How do I respect personal boundaries in Japan? Don’t hug or reach out to shake hands with someone, bowing is the countries prefered choice of greeting and hugging will lead to an awkward and uncomfortable moment; this, of course, can be relaxed once a friendship is established, but not before. This also extends to public displays of affection, where you’ll not see couples sharing much more than a sip of coke.
TIP: Walk as if you’re driving, check before stepping out and give way, and if you feel too embarrassed to bow, at least lower/nod your head respectfully.
“ just keep sniffing “
As you know (hopefully), it is common decency to cover your mouth/nose when sneezing and coughing, but I bet you didn’t know that Japanese women take it one step further and also cover their mouth whilst laughing.
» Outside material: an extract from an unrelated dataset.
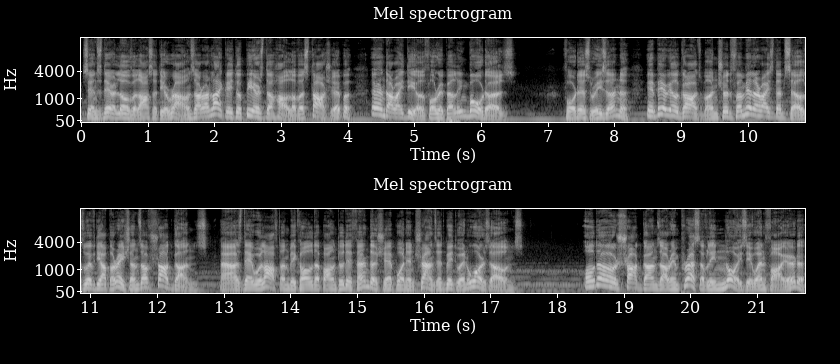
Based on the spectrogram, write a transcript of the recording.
since their low-velocity rounds are unlikely to pierce the hull of a starship and are ideal for repelling boarders. For this reason, Imperial Guardsmen should familiarize themselves with the operations of shotguns, as they will often be called upon to defend the ship when in transit between war zones. Although shotguns are impressively noisy when fired,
Why? In Japanese culture, it is generally considered ‘ungraceful’, ‘clumsy’ and ‘unladylike’ if Japanese women laugh out loud. This is also the case with yawning, but for the reason that it is simply impolite to show the inside of your mouth. Lastly, blowing your nose in public is seen as rude, so, just keep sniffing basically.
What about shoes? Wearing your shoes indoors in certain establishments, such as hospitals, temples and sports centres, is seen as dirty, so do be sure to remove your shoes and change into the available slippers by the front entrance. This rule even extends to toilets, where you’ll need to remove your indoor slippers and instead put on toilet slippers; and if you visit a gym in Japan, you’ll need to wear ‘indoor’ trainers/sneakers to use the equipment. Don’t worry if you’re not sure where and when to change into the slippers provided as it will be made obvious in the entrance.
My final tip is, ‘be considerate’, Japan isn’t Málaga nor is it Vegas, and it isn’t a place comfortable with some of the outlandish behaviour tourists have been known to demonstrate. Japan is a country rich in tradition where harmony is maintained through obedience and structure, so, follow the rules, don’t cross on a red light, don’t point your camera at people, don’t blow your nose in public, don’t shout and absolutely don’t stare. Do your utmost to respect Japan, adopt all guidelines and be respectful of everyone around you; and most importantly, remember, Japanese people are forgiving and understanding of tourists, so don’t worry too much if you make a mistake, be respectful, be considerate and have fun.
TIP: Basically, don’t be a dick.
Over the next few weeks, Clueless in Asia will be posting a few ‘Survival Guide to Japan’ articles that will, well…help you survive your trip to Japan. This will include, what not to do, what not to wear and what not to say. If you’d like to learn about Japanese culture then occasionally stop by Clueless in Asia to check out new content. Alternatively, you can join the Clueless in Asia mailing list to receive the odd prompt.